Although water quality has improved nationwide since passage of the Clean Water Act, it is important that all levels of government, as well as public and private groups, work together to maintain or improve water quality in the ACE Basin and other coastal areas. The linkage between science and policy needs to be strengthened. Merely gathering and reporting scientific information does not guarantee its use in addressing concerns of society about water quality problems. Water quality problems should be couched in terms of human health and welfare, as well as ecosystem health and sustainability. A greater understanding of water quality issues with emphasis on educating the public about the linkages between personal action and water quality is imperative if the ACE Basin is to remain a relatively pristine ecosystem.
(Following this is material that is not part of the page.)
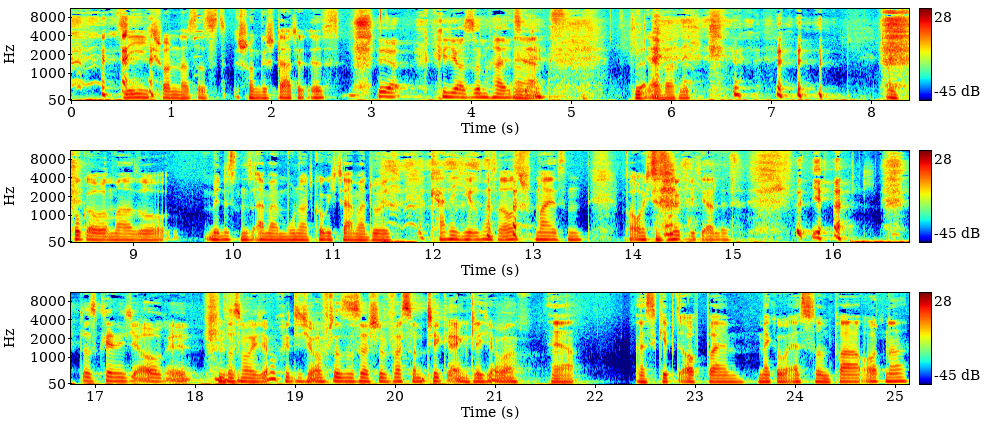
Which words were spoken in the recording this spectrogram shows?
sehe ich schon, dass das schon gestartet ist. Ja, kriege ich aus so einem Hals. Ja. Geht einfach nicht. ich gucke auch immer so, mindestens einmal im Monat gucke ich da einmal durch. Kann ich hier irgendwas rausschmeißen? Brauche ich das wirklich alles? Ja. Das kenne ich auch, ey. Das mache ich auch richtig oft. Das ist ja schon fast so ein Tick eigentlich, aber. Ja. Es gibt auch beim macOS so ein paar Ordner,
This synthesis module has summarized many of these linkages with the goal that the public will take the steps necessary to protect the water resources and aquatic habitats of the ACE Basin.
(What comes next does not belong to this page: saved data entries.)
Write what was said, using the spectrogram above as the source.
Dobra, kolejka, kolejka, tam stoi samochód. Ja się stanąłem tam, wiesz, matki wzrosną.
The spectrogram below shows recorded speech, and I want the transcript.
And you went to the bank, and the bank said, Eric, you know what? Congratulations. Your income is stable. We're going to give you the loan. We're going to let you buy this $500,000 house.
E. Wenner, SCDNR Marine Resources Research Institute
M. Thompson, SCDNR Marine Resources Research Institute
Beasley, B. R., W. D. Marshall, A. H. Miglarese, J. D. Scurry, and C. E. Vanden Houten. 1996. Managing resources for a sustainable future: the Edisto River Basin project report, No. 12. SC Department of Natural Resources, Water Resources Division, Columbia, SC.
Cohen, J. E., C. Small, A. Mellinger, J. Gallup, and J. Sachs. 1997. Estimates of coastal populations. Science 278:1211-1212.
Environmental Health Center. 1998. Coastal challenges: A guide to coastal and marine issues. National Safety Council, Washington, DC.
[EPA] Environmental Protection Agency. 1990. The quality of our nations water: a summary of the 1988 National Water Quality Inventory. EPA 440/4/90-005. Office of Water, Environmental Protection Agency, Washington, D.C.
[EPA] Environmental Protection Agency. 1992. National Water Quality Inventory: 1990 Report to Congress. EPA 503/99-92-006. Office of Water, Environmental Protection Agency, Washington, D.C.
[EPA] Environmental Protection Agency. 1996. Environmental indicators of water quality in the United States. EPA 841-R-96-002. Office of Water, Environmental Protection Agency, Washington, D.C.
National Research Council. 1993. Managing wastewater in coastal urban areas. National Academy of Science Press. Washington, D.C.
South Carolina Department of Health and Environmental Control. 1997. Watershed water quality management strategy: Savannah and Salkehatchie River basins. Bureau of Water, SC Department of Health and Environmental Control, Columbia, SC. Technical report No. 003-97.